The regiment was once more re-mustered under Colonel Schuyler (held captive by the French until November 1758) and garrisoned Fort Edward in May 1759 as part of Jeffery Amherst's invasion force. On July 2, 1759 a work party of Blues was ambushed near Lake George and six "were killed and scalped...in a most shocking manner." The regiment was engaged at Niagara in August 1759 advancing with Amherst and ended the campaign having participated in the glorious capture of Quebec in 1760. Payroll accounts show that the "Old Blues" as they were now called were still mustered in 1761. In 1762 a contingent of the Jersey Blues provincial regiment joined a British expedition to Havana.
James Garthwait cannot be positively verified on the muster rolls of the Jersey Blues from the French & Indian War period as the rolls are not published online or readily available in hardcover. However, the muster rolls do exist and are available for review in the New Jersey State Archives Collection, Department of Defense, Adjutant General's Office, Draft Compilations of Military Service Rosters, Box 2 and Reel 2. A recent book by Greg Casterline, self-published in 2007, titled Colonial Tribulations-The New Jersey Blues at Ft. Oswego and Ft. William Henry delves into the French & Indian War exploits of this hard-fighting provincial regiment.
A final note on uniforms and equipment. It can be deduced that the Jersey Blues entered the French & Indian War dressed as frontiersmen armed with typical long rifle, ball pouch and horn. Modern day re-enactors emphasize this impression. According to a New Jersey Historical Society article written in 1924 the men "were supplied with one hat, one pair of stockings and one pair of shoes" but were otherwise expected to arm and equip themselves for which they were paid an allowance and small salary authorized by the New Jersey legislature. Despite the moniker, the Jersey Blues did not receive complete uniforms — blue faced with scarlet — until August, 1760, near the end of their third French & Indian War enlistment.
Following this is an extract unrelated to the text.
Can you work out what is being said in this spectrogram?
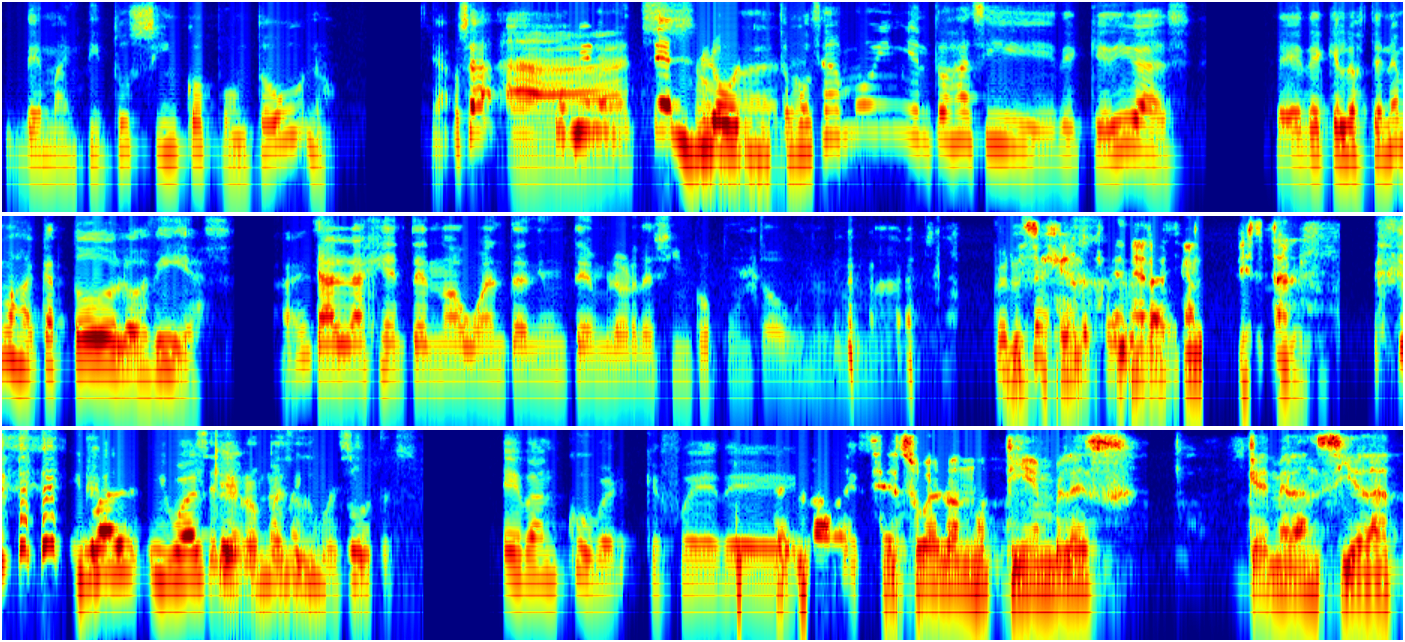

It is also known that New Jersey men served in the (British) regular 60th Regiment of Foot recruited exclusively from colonials, known as the Royal Americans. The Jersey Blues became the 1st New Jersey Regiment and fought with distinction during the American Revolution.
Condition: Horn has a beautiful yellow patina that is untouched and never cleaned. Wood plug is dried and scuffed. An outstanding horn which recently surfaced in Denver, Colorado.